EWP delivered the floaters and supporting structures to the project site with trucks, as opposed to the traditional use of expensive ships and divers for equipment delivery for offshore wave energy installations. This further emphasizes the simplicity of the onshore nature in the work programming of Eco Wave Power’s floaters shipment and installation technology.
“Our goal is to generate electricity during the third quarter of this year,” added Braverman. “This is a key milestone in the overall development of the EWP technology, and the results are expected to enable us to take important steps toward the commercial rollout of our pioneering technology.”
When completed, the EWP-EDF One wave energy project will include 10 floaters connected to one conversion unit, which is already installed onsite. The EWP-EDF One conversion unit is located on land, similar to a normal power station, which enables easy access for operation and maintenance. This highlights the significant advantages of the EWP onshore technology, in comparison to offshore solutions.
How it works
The floaters draw energy from incoming waves by converting the rising and falling motion of the waves into a clean energy generation process. More precisely, the movement of the floaters compresses and decompresses hydraulic pistons which transmit bio-degradable hydraulic fluid into land located accumulators. In the accumulators, pressure is built, which rotates a hydraulic motor, which in turn rotates the generator, and then the electricity is transferred into the grid, via an inverter.
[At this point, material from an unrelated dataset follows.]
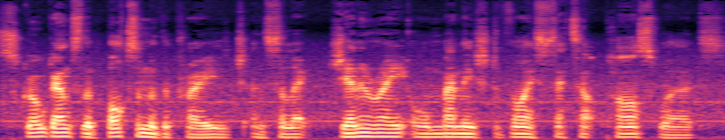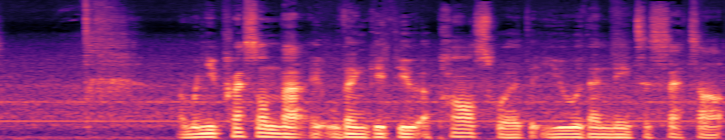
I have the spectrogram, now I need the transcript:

The fluid, after decompression, flows back into the hydraulic fluid tank, where it is then re-used by the pistons, thus creating a closed circulatory system. The system commences production of electricity from wave heights of 0.5 meters. The whole operation of the system is controlled and monitored by a smart automation system. Also, when the waves are too high for the system to handle the floaters automatically rise above the water level and stay in the upward position until the storm passes. Once the storm passes, the floaters return to operation mode.
Plans for India
“The Indian market is very interesting for us because it has many different locations like Maharashtra, like Gujarat, which boasts of very large coastlines. According to studies by the government of India, it has a very large wave energy potential that is not yet utilized,” said Braverman.
EWP is in discussion with a number of organizations in India. Currently, it is in collaboration discussions with Non-conventional Energy Development Corporation of Andhra Pradesh Limited (NEDCAP) for the implementation of wave technology in Andhra Pradesh. The company is looking to enter a collaboration agreement with NREDCAP that will assist EWP in securing the site and funding for a pilot in Andhra Pradesh and a large-scale PPA.
EWP is also in collaboration discussions with Agency for New and Renewable Energy Research and Technology (ANERT) and are exploring how both the organisations can work together to implement the system in Kerala.
“Usually we penetrate new markets with partnerships exactly like we’re doing in the new project in Israel with EDF and the French national electrical company. In India, Tata Power and Adani Power will be perfect partners for us and we will be glad to get in touch with them,” said Braverman.
“We can begin with a pilot project and then expand it. Let the citizens, the media, the investment companies see how it works. Many times no matter if it works in Gibraltar, no matter if it works in Israel, they want to see it on their land with all the regulations. So that’s why we penetrate the market through these kinds of partnerships,” she added.